Document Detail


Impairment-oriented training or Bobath therapy for severe arm paresis after stroke: a single-blind, multicentre randomized controlled trial.
MedLine Citation:
PMID:  16250190     Owner:  NLM     Status:  MEDLINE    
Abstract/OtherAbstract:
OBJECTIVE: To study the effects of augmented exercise therapy time for arm rehabilitation as either Bobath therapy or the impairment-oriented training (Arm BASIS training) in stroke patients with arm severe paresis.
DESIGN: Single blind, multicentre randomized control trial.
SETTING: Three inpatient neurorehabilitation centres.
SUBJECTS: Sixty-two anterior circulation ischaemic stroke patients.
INTERVENTIONS: Random assignment to three group: (A) no augmented exercise therapy time, (B) augmented exercise therapy time as Bobath therapy and (C) augmented exercise therapy time as Arm BASIS training.
MAIN MEASURES:
MAIN OUTCOME MEASURE: Fugl-Meyer arm motor score. Secondary measure: Action Research Arm Test (ARA). Ancillary measures: Fugl-Meyer arm sensation and joint motion/pain scores and the Ashworth Scale (elbow flexors).
RESULTS: An overall effect of augmented exercise therapy time on Fugl-Meyer scores after four weeks was not corroborated (mean and 95% confidence interval (CI) of change scores: no augmented exercise therapy time (n=20) 8.8, 5.2-12.3; augmented exercise therapy time (n=40) 9.9, 6.8-13.9; p = 0.2657). The group who received the augmented exercise therapy time as Arm BASIS training (n=20) had, however, higher gains than the group receiving the augmented exercise therapy time as Bobath therapy (n=20) (mean and 95% CI of change scores: Bobath 7.2, 2.6-11.8; BASIS 12.6, 8.4-16.8; p = 0.0432). Passive joint motion/pain deteriorated less in the group who received BASIS training (mean and 95% CI of change scores: Bobath -3.2, -5.2 to -1.1; BASIS 0.1, -1.8-2.0; p = 0.0090). ARA, Fugl-Meyer arm sensation, and Ashworth Scale scores were not differentially affected.
CONCLUSIONS: The augmented exercise therapy time as Arm BASIS training enhanced selective motor control. Type of training was more relevant for recovery of motor control than therapeutic time spent.
Authors:
T Platz; C Eickhof; S van Kaick; U Engel; C Pinkowski; S Kalok; M Pause
Publication Detail:
Type:  Journal Article; Multicenter Study; Randomized Controlled Trial; Research Support, Non-U.S. Gov't    
Journal Detail:
Title:  Clinical rehabilitation     Volume:  19     ISSN:  0269-2155     ISO Abbreviation:  Clin Rehabil     Publication Date:  2005 Oct 
Date Detail:
Created Date:  2005-10-27     Completed Date:  2006-01-26     Revised Date:  2014-07-29    
Medline Journal Info:
Nlm Unique ID:  8802181     Medline TA:  Clin Rehabil     Country:  England    
Other Details:
Languages:  eng     Pagination:  714-24     Citation Subset:  IM    
Export Citation:
APA/MLA Format     Download EndNote     Download BibTex
MeSH Terms
Descriptor/Qualifier:
Arm / physiopathology*
Disability Evaluation
Exercise Therapy / adverse effects,  methods*
Female
Humans
Male
Middle Aged
Paresis / physiopathology,  rehabilitation*
Single-Blind Method
Stroke / physiopathology,  rehabilitation*
Treatment Outcome

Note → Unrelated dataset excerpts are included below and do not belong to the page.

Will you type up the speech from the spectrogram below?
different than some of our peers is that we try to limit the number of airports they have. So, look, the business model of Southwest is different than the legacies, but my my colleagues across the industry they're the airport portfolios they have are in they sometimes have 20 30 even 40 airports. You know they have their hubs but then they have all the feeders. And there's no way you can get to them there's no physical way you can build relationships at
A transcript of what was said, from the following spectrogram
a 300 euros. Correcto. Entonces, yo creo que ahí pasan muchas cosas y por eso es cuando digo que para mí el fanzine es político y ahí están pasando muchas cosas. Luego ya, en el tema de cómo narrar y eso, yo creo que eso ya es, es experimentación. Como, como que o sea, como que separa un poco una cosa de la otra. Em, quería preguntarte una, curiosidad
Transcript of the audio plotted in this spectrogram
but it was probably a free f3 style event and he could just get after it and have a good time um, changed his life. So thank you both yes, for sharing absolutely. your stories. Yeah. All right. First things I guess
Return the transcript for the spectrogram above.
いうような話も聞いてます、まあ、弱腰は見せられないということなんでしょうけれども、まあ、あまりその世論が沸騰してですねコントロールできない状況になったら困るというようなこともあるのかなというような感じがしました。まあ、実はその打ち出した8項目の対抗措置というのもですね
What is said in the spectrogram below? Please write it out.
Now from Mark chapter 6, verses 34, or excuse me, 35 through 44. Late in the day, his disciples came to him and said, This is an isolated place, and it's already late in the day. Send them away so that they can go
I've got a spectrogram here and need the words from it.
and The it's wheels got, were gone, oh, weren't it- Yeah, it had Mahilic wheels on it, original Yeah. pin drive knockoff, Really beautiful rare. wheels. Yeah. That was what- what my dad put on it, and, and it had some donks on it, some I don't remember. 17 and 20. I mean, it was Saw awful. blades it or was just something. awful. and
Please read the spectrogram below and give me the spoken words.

From MEDLINE®/PubMed®, a database of the U.S. National Library of Medicine


Previous Document:  Effects of external rhythmical cueing on gait in patients with Parkinson's disease: a systematic rev...
Next Document:  Intensification of the transition between inpatient neurological rehabilitation and home care of str...